They do not say in their hearts, ‘Let us fear the LORD our God, who gives the rain in its season, the autumn rain and the spring rain, and keeps for us the weeks appointed for the harvest.’ Your iniquities have turned these away, and your sins have kept good from you. For wicked men are found among my people; they lurk like fowlers lying in wait. They set a trap; they catch men.
Like a cage full of birds, their houses are full of deceit; therefore they have become great and rich;
they have grown fat and sleek. They know no bounds in deeds of evil; they judge not with justice
the cause of the fatherless, to make it prosper, and they do not defend the rights of the needy.
Shall I not punish them for these things? declares the LORD,
and shall I not avenge myself on a nation such as this?”
Just in case it wasn’t abundantly clear; that was God speaking to Israel, His own chosen and covenanted people. This text is full of wrath, but the love of God can also be seen; He is sending destruction upon Israel because they were committing evil by oppressing the poor, needy and fatherless. God was coming to the defence of human beings who He loves, by unleashing His wrath upon those who dared to oppress them.
The righteous, wrathful Judge and the God of Love; both aspects of God’s character are present in this text.
Does God hate anyone? My personal opinion is that no, He doesn’t. Throughout scripture, God is shown repeatedly to bring wrath upon those who oppress and destroy, yet is shown as willing to forgive them as well (the story of Israel’s relationship with God is testament to that). He metes out mercy to those who deserve mercy, and wrath to those who deserves wrath.
Ultimately, however, you should read through the scriptures, listen to sermons on it, and decide yourself.

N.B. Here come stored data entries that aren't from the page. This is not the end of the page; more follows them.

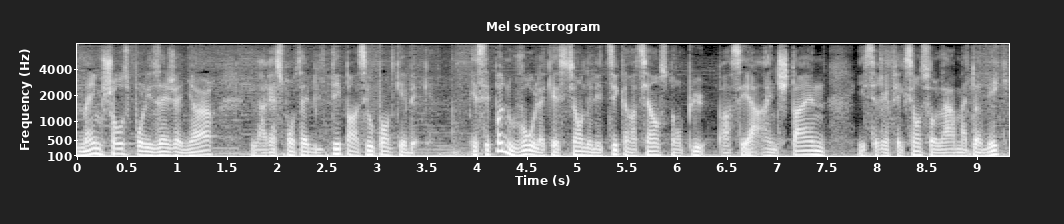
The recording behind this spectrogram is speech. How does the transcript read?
Même chose pour les ingénieurs, la responsabilité pensée au pont de Québec. Et c'est pas nouveau la question de l'éthique en sciences non plus. Pensez à Einstein et ses réflexions sur l'arme atomique,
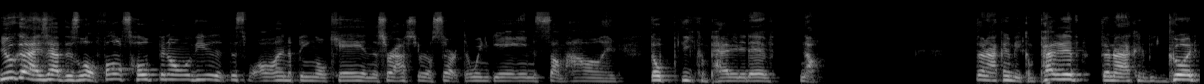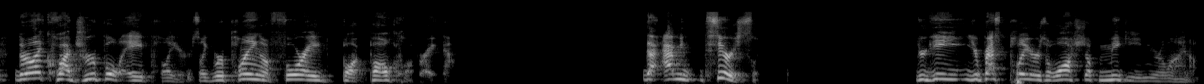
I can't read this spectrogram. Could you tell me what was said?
you guys have this little false hope in all of you that this will all end up being okay and this roster will start to win games somehow and they'll be competitive. No. They're not going to be competitive. They're not going to be good. They're like quadruple A players. Like we're playing a 4A ball club right now. I mean, seriously. Your, your best player is a washed up Miggy in your lineup.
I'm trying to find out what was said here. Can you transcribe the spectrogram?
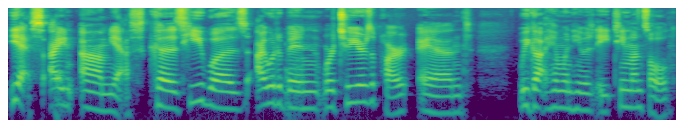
Yes, I um yes, because he was I would have been we're two years apart, and we got him when he was 18 months old.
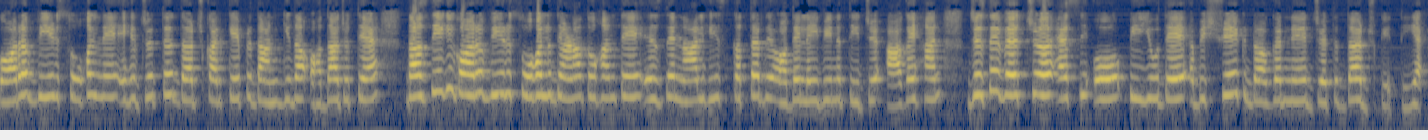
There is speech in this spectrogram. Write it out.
ਗੌਰਵ ਵੀਰ ਸੋਹਲ ਨੇ ਇਹ ਜਿੱਤ ਦਰਜ ਕਰਕੇ ਪ੍ਰਧਾਨਗੀ ਦਾ ਅਹੁਦਾ ਜਿੱਤਿਆ ਹੈ। ਦੱਸਦੀ ਹੈ ਕਿ ਗੌਰਵਵੀਰ ਸੋਹਲ ਲੁਧਿਆਣਾ ਤੋਂ ਹਨ ਤੇ ਇਸ ਦੇ ਨਾਲ ਹੀ ਸਕੱਤਰ ਦੇ ਅਹੁਦੇ ਲਈ ਵੀ ਨਤੀਜੇ ਆ ਗਏ ਹਨ, ਜਿਸ ਦੇ ਵਿੱਚ ਐਸਸੀਓ ਪੀਯੂ ਦੇ ਅਭਿਸ਼ੇਕ ਡੋਗਰ ਨੇ ਜਿੱਤ ਦਰਜ ਕੀਤੀ ਹੈ।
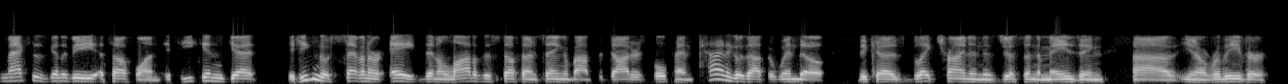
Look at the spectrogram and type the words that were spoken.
Max is going to be a tough one. If he can get if he can go seven or eight, then a lot of this stuff that I'm saying about the Dodgers bullpen kind of goes out the window because Blake Treinen is just an amazing uh, you know reliever.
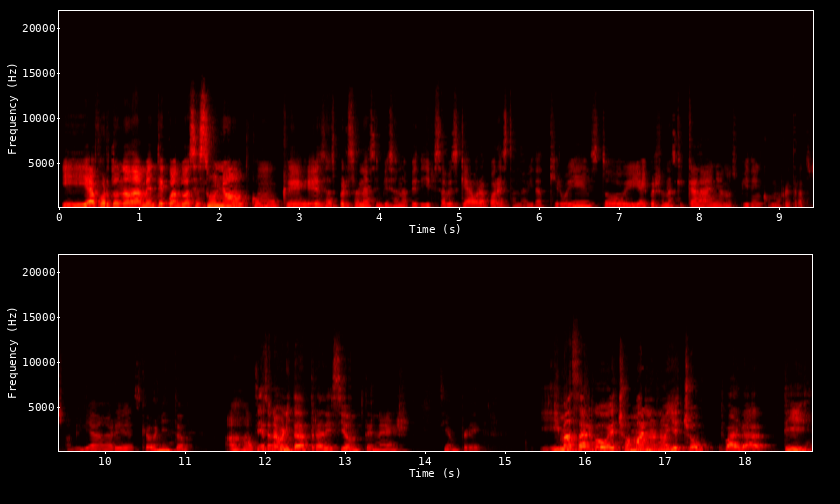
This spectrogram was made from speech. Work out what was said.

* Side note: the man who first came up with that idea – Marcion – was denounced as a heretic for pretty much ejecting much of Christian doctrine, in the 2nd century AD. He was also the one who separated the Tanakh and the Gospels into the ‘Old’ Testament and ‘New’ Testament…which we still use to this day.